Predicting Earnings from Census Data
The United States government (like any other country) periodically collects demographic information by conducting a census. In this assignment, we are going to use census information about an individual to predict how much a person earns -- in particular, whether the person earns more than $50,000 per year. This data comes from the file [login to view URL] that contains 1994 census data for 31,978 individuals in the United States (you can download the file from the the same folder as the R code used in class). The dataset includes the following 13 variables:
• age = the age of the individual in years
• workclass = the classification of the individual's working status (does the person work for the federal government, work for the local government, work without pay, and so on)
• education = the level of education of the individual (e.g., 5th-6th grade, high school graduate, PhD, so on)
• maritalstatus = the marital status of the individual
• occupation = the type of work the individual does (e.g., administrative/clerical work, farming/fishing, sales and so on)
• relationship = relationship of individual to his/her household
• race = the individual's race
• sex = the individual's sex
• capitalgain = the capital gains of the individual in 1994 (from selling an asset such as a stock or bond for more than the original purchase price)
• capitalloss = the capital losses of the individual in 1994 (from selling an asset such as a stock or bond for less than the original purchase price)
• hoursperweek = the number of hours the individual works per week
• nativecountry = the native country of the individual
• over50k = whether or not the individual earned more than $50,000 in 1994
Before building a random forest model down-sample our training set. While some modern personal computers can build a random forest model on the entire training set, others might run out of memory when trying to train the model since random forests is much more computationally intensive than Logistic Regression. For this reason, before continuing define a new training set to be used when building a random forest model, that contains 2000 randomly selected observations from the original training set. Do this by running the following commands in your R console (assuming your training set is called "censusTrain"):
[login to view URL](1)
trainSmall = censusTrain[sample(nrow(censusTrain), 2000), ]

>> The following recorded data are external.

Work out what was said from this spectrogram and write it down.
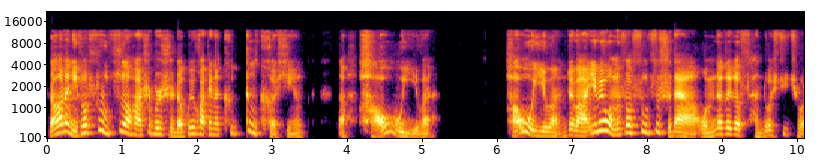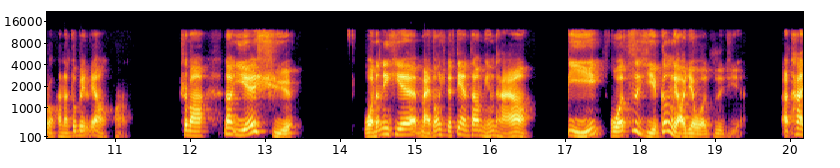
然后呢，你说数字的话，是不是使得规划变得可更可行？呃，毫无疑问。毫无疑问，对吧？因为我们说数字时代啊，我们的这个很多需求的话呢都被量化了，是吧？那也许我的那些买东西的电商平台啊，比我自己更了解我自己啊，他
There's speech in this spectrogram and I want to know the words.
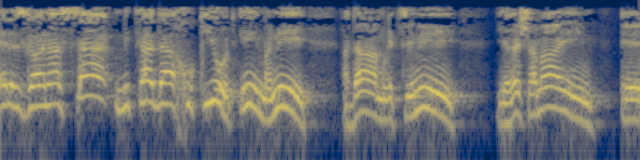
אלא זה כבר נעשה מצד החוקיות. אם אני אדם רציני, ירא שמיים, אה,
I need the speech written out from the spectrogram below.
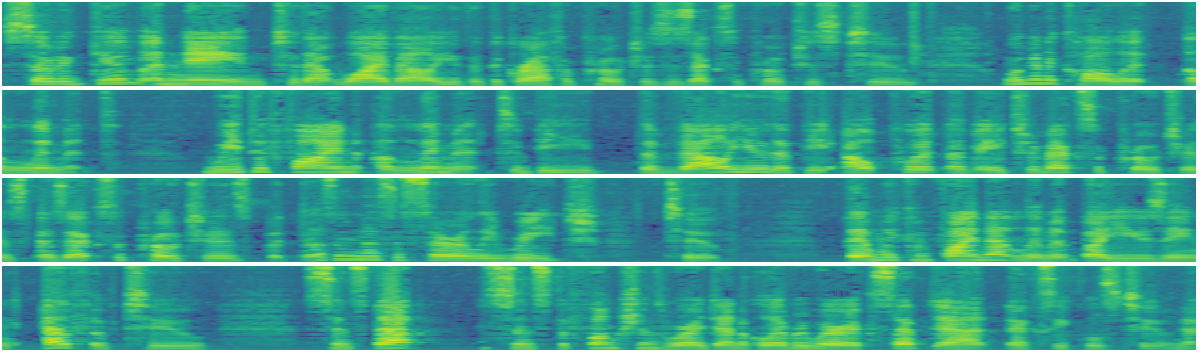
So to give a name to that y value that the graph approaches as x approaches 2, we're going to call it a limit. We define a limit to be the value that the output of h of x approaches as x approaches but doesn't necessarily reach 2. Then we can find that limit by using f of 2 since that since the functions were identical everywhere except at x equals 2. Now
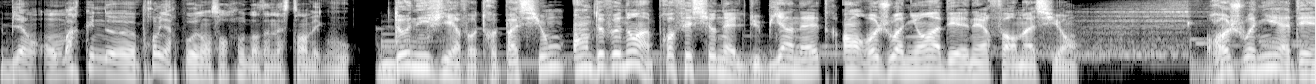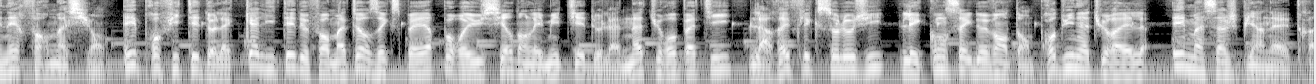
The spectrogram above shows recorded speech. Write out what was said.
Bien, on marque une première pause, on se retrouve dans un instant avec vous. Donnez vie à votre passion en devenant un professionnel du bien-être en rejoignant ADNR Formation. Rejoignez ADNR Formation et profitez de la qualité de formateurs experts pour réussir dans les métiers de la naturopathie, la réflexologie, les conseils de vente en produits naturels et massage bien-être.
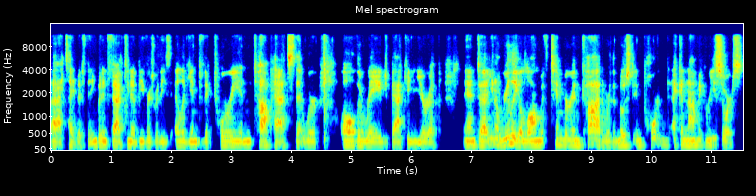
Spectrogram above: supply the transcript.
uh, type of thing. But in fact, you know, beavers were these elegant Victorian top hats that were all the rage back in Europe. And, uh, you know, really along with timber and cod were the most important economic resource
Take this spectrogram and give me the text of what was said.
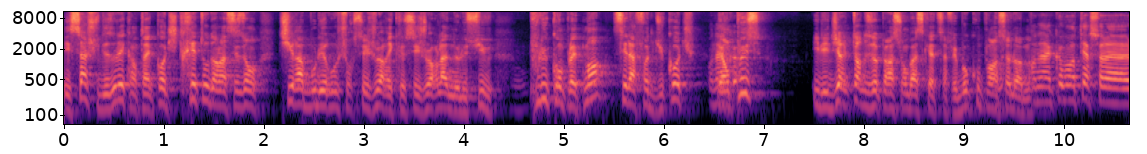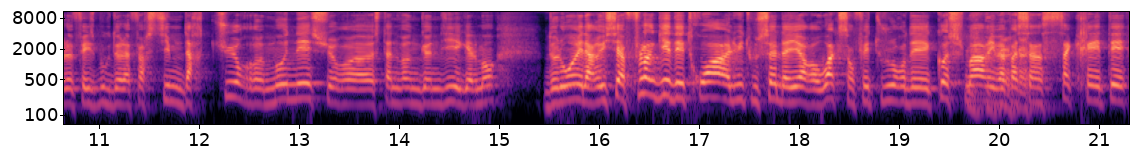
Et ça, je suis désolé, quand un coach très tôt dans la saison tire à boulet rouge sur ses joueurs et que ces joueurs-là ne le suivent plus complètement, c'est la faute du coach. On Et en plus, il est directeur des opérations basket, ça fait beaucoup pour un seul homme. On a un commentaire sur la- le Facebook de la First Team d'Arthur Monet sur euh, Stan Van Gundy également. De loin, il a réussi à flinguer Détroit à lui tout seul. D'ailleurs, Wax en fait toujours des cauchemars. Il va passer un sacré été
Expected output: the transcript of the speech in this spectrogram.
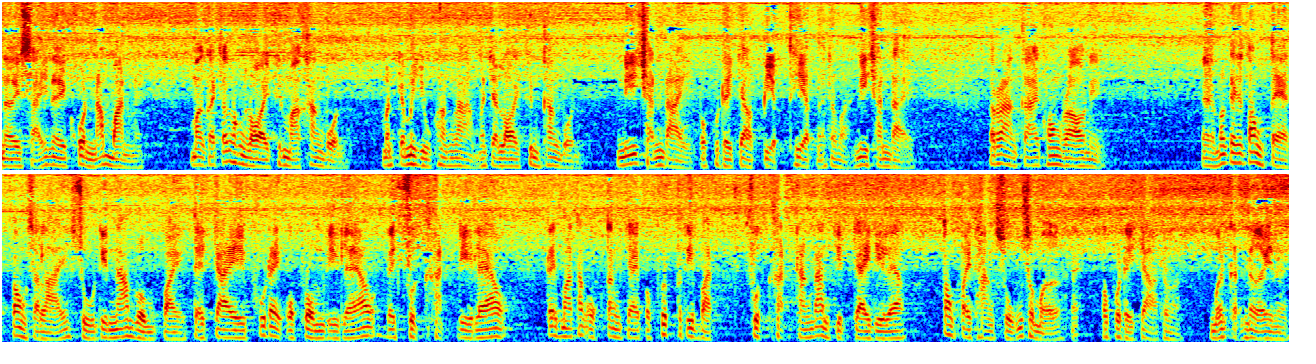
เนยใสเนยข้นน้ำมัน มันก็จะต้องลอยขึ้นมาข้างบน มันจะไม่อยู่ข้างล่าง มันจะลอยขึ้นข้างบน นี้ชั้นใด พระพุทธเจ้าเปรียบเทียบนะท่านว่านี่ชั้นใด ร่างกายของเราเนี่ย มันก็จะต้องแตกต้องสลายสู่ดินน้ำลมไป แต่ใจผู้ได้อบรมดีแล้ว ได้ฝึกหัดดีแล้ว ได้มาตั้งอกตั้งใจประพฤติปฏิบัติ ฝึกหัดทางด้านจิตใจดีแล้ว ต้องไปทางสูงเสมอพระพุทธเจ้าท่านเหมือนกับเนยเนี่ย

Now build a random forest model to predict "over50k", using the dataset "trainSmall" as the data used to build the model. Set the seed to 1 again right before building the model, and use all of the other variables in the dataset as independent variables. (If you get an error that random forest "cannot handle categorical predictors with more than 32 categories", re-build the model without the nativecountry variable as one of the independent variables.)
Then, make predictions using this model on the entire test set. What is the accuracy of the model on the test set, using a threshold of 0.5?
(Remember that you don't need a "type" argument when making predictions with a random forest model if you want to use a threshold of 0.5).
Apply logistic regression using the code that you’ve written previously to the same datasets for training and testing. Use again a threshold of p = 0.5. What is the accuracy of the model on the testing set?
(You might see a warning message when you make predictions on the test set - you can safely ignore it.)
Please submit the report that includes two confusion matrices: one for each method and two numbers: accuracy of the random forest and accuracy of the logistic regression for this test and your implementation of the random forest algorithm.